To join our emial list (low volume!) for announcements about meetings, outings and other events, send your full name and preferred e-mail address to Erin Riddle at .

Electronic Newsletters
To be friendlier to the environment, we deliver our newsletters, in both html and pdf format, via our web site: If you would like to have all newsletters mailed, please contact Jack Davis at 570-553-2081 or .

Group Officers for 2009-2010

Group Chair: Julian Shepherd

Vice Chair: Erin Riddle

Secretary: Fiske D. Hanson

Treasurer: Vivian Stevens

Chapter Delegate: Jeff Bohner
772- 8304,

Conservation: Rich Kellman
Cool Cities Coordinator: Erin Riddle

Peter McWain
Fundraising: Vivian Stevens
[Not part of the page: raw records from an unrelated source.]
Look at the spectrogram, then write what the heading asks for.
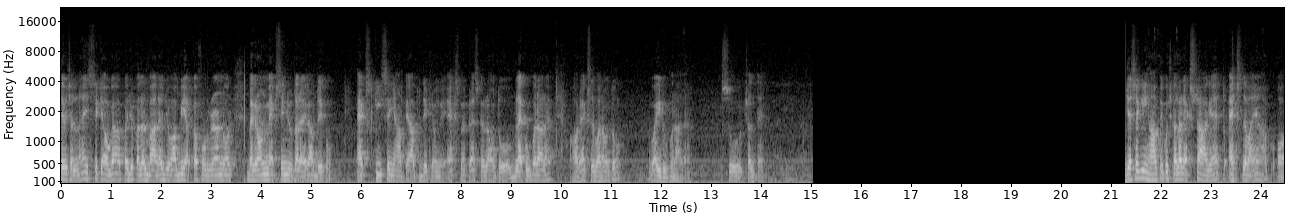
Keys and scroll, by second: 10.0 x, 18.4 space, 23.5 x.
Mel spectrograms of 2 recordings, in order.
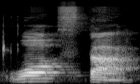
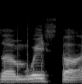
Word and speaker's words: Waystar: And the player of the week is War Star. Josh No, I is believe that's pronounced as Waystar.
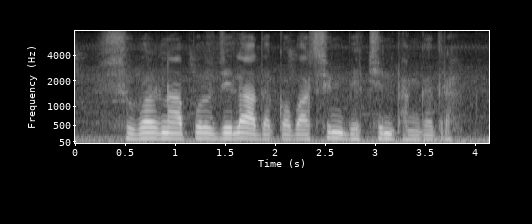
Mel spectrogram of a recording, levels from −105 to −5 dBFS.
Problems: background sounds at intervals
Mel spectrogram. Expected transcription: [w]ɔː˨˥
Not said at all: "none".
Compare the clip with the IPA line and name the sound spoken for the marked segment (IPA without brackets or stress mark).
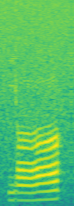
j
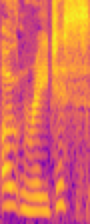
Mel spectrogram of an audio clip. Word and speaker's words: Houghton Regis: If there's anybody listening in Houghton Regis, I've sent a message on Facebook. Or Oaton Regis, as the locals say.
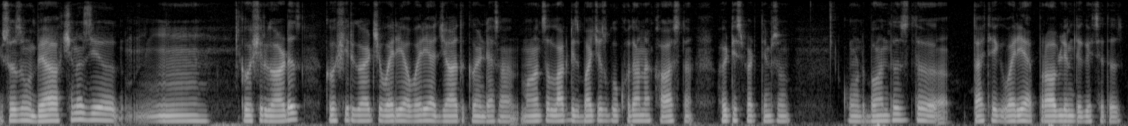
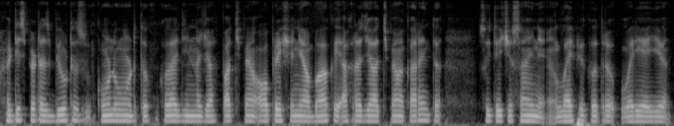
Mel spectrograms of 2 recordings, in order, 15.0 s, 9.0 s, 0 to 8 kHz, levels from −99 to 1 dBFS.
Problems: constant background noise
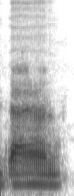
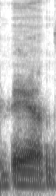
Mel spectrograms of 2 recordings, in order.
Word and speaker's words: Dayan: It's, well, if you're going to be correct in terms of origin, it would be Dayan from a accuracy perspective. But as you know, in our country, nobody ever gets their name pronounced right. So I've grown up and had everybody say Dayan. So it doesn't really matter. I answer to both.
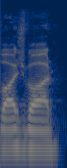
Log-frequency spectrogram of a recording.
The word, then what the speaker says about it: ajvar: Dude, I love ajvar. And for the chatters correcting me on the pronunciation, that's how you say it in Turkish.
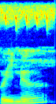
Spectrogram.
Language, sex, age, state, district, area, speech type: Bodo, male, 18-30, Assam, Chirang, urban, spontaneous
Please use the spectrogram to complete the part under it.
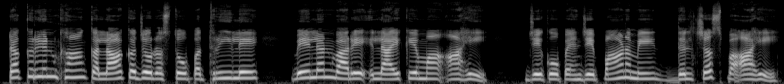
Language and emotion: Sindhi, neutral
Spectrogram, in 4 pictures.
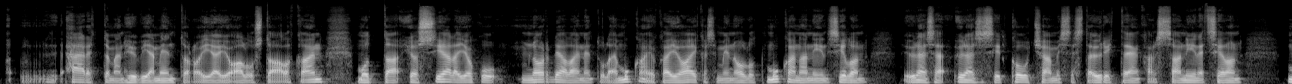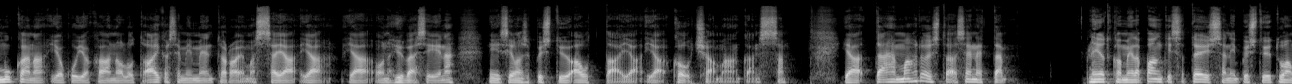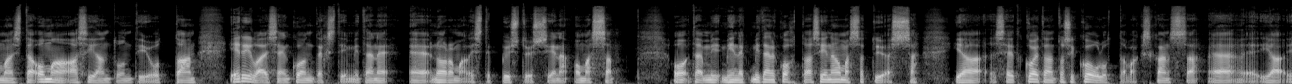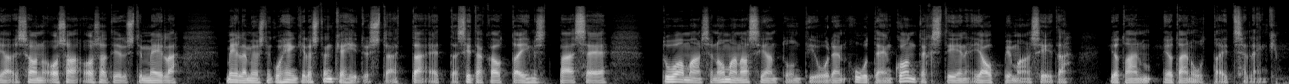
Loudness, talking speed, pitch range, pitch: -18 LUFS, 145 wpm, 90-110 Hz, 95 Hz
Membership: Jack Davis

Media/Publicity: Fiske Hanson

Outings: Nancy McGee

Newsletter Editor: Lee Shepherd

Mailing Address:
Susquehanna Group of the Sierra Club
P.O. Box 572
Endicott, N.Y. 13760


This page last updated March 5, 2010